Super-involved. We worked with a brilliant director, Alex Orozco, and because my wife and I were both going to do the English and Spanish versions, I wanted to learn because I had never been a part of dubbing. One of the things we did was we decided to add accents from all over Latin America. We added jokes that are specific to the culture, because I’ve seen enough stuff where the translations or the jokes just make no sense. So we worked extra-hard to make it its own thing. People keep asking me, and I’d say if you’re bilingual you should watch both because they’re very different. They’re just as emotional, but I would even go as far as to say the Spanish version is a little meaner and a little raunchier. We got away with some crazier stuff.

The series, as you say, is not just limited to Mexico, as you visit other parts of Latin America and have a diversity of voices and accents. Why was that important for the story?
I didn’t want it just to be Mexicans; I wanted to invite all of Latin America.
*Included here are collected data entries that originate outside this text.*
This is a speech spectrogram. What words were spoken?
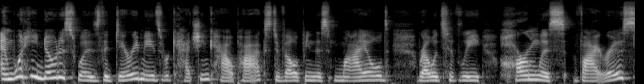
And what he noticed was the dairymaids were catching cowpox, developing this mild, relatively harmless virus,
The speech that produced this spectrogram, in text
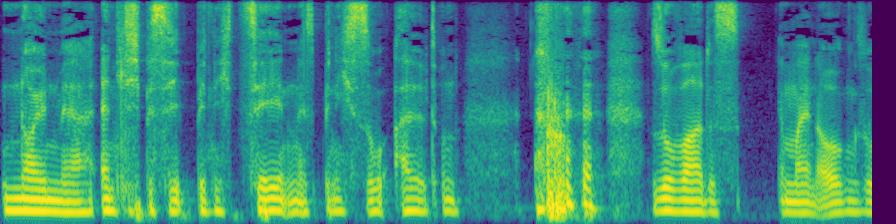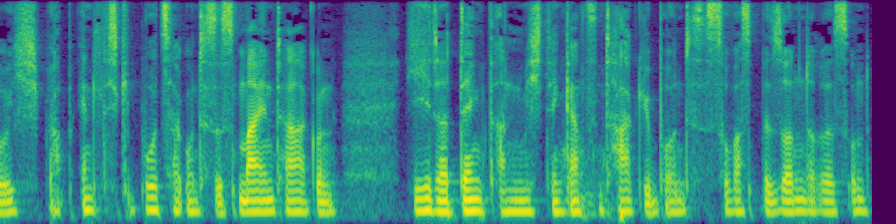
neun mehr. Endlich bin ich zehn und jetzt bin ich so alt und so war das in meinen Augen so. Ich habe endlich Geburtstag und es ist mein Tag und jeder denkt an mich den ganzen Tag über und es ist so was Besonderes und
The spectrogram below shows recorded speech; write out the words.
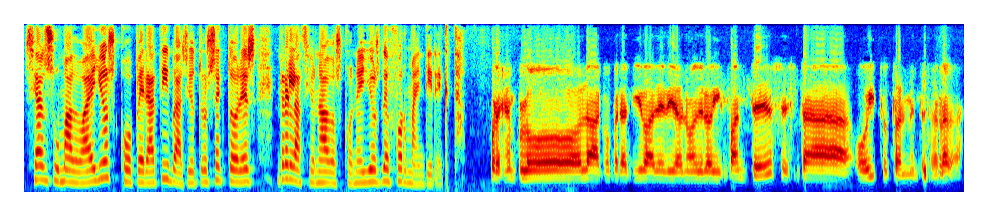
Se han sumado a ellos cooperativas y otros sectores relacionados con ellos de forma indirecta. Por ejemplo, la cooperativa de Villanueva de los Infantes está hoy totalmente cerrada.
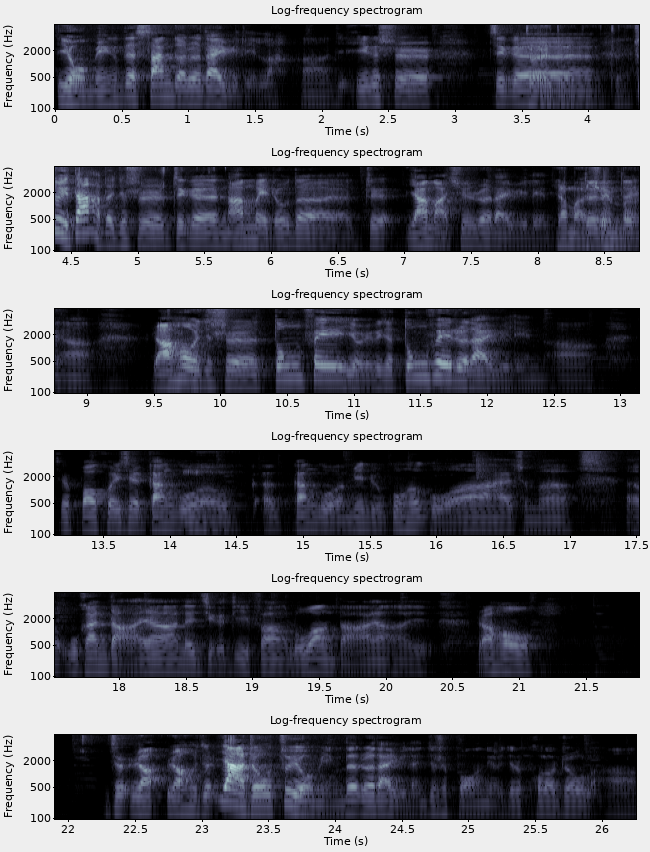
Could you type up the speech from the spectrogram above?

Even in the story, Maya leaves her home and meets people from the Caribbean, from South America, and people from Central America, which is what happened to me. I didn’t know I was Mexican until I left Mexico, and then all of a sudden, I’m talking to people from Colombia and Chile and Argentina. I started to realize that we talk the same language, even though we talk with different accents, and a lot of our family values and our views are very connected, but we’re very different. I wanted the cast to reflect that.

Not only is it rare to see a project led by and starring Latinx creators, but it’s especially rare to see an epic fantasy story take place in Mesoamerica. What does the combination of those two things mean for you?
It’s all about seeing yourself onscreen. If as a kid you don’t see heroes look like you, subconsciously you start wondering if you are not meant for these things, and that takes a toll. Especially when you know these mythologies and stories are right there and we just don’t see them. If we don’t exist in fantasy, then there’s no magic in us.

I watched Seven Samurai when I was 9 years old, and afterwards I told my dad that I wanted to be a samurai when I grow up. My dream is that a kid in Japan will see Maya and tell their dad that they want to be an eagle warrior.

How Maya and the Three Crafted a New Kind of Fantasy Epic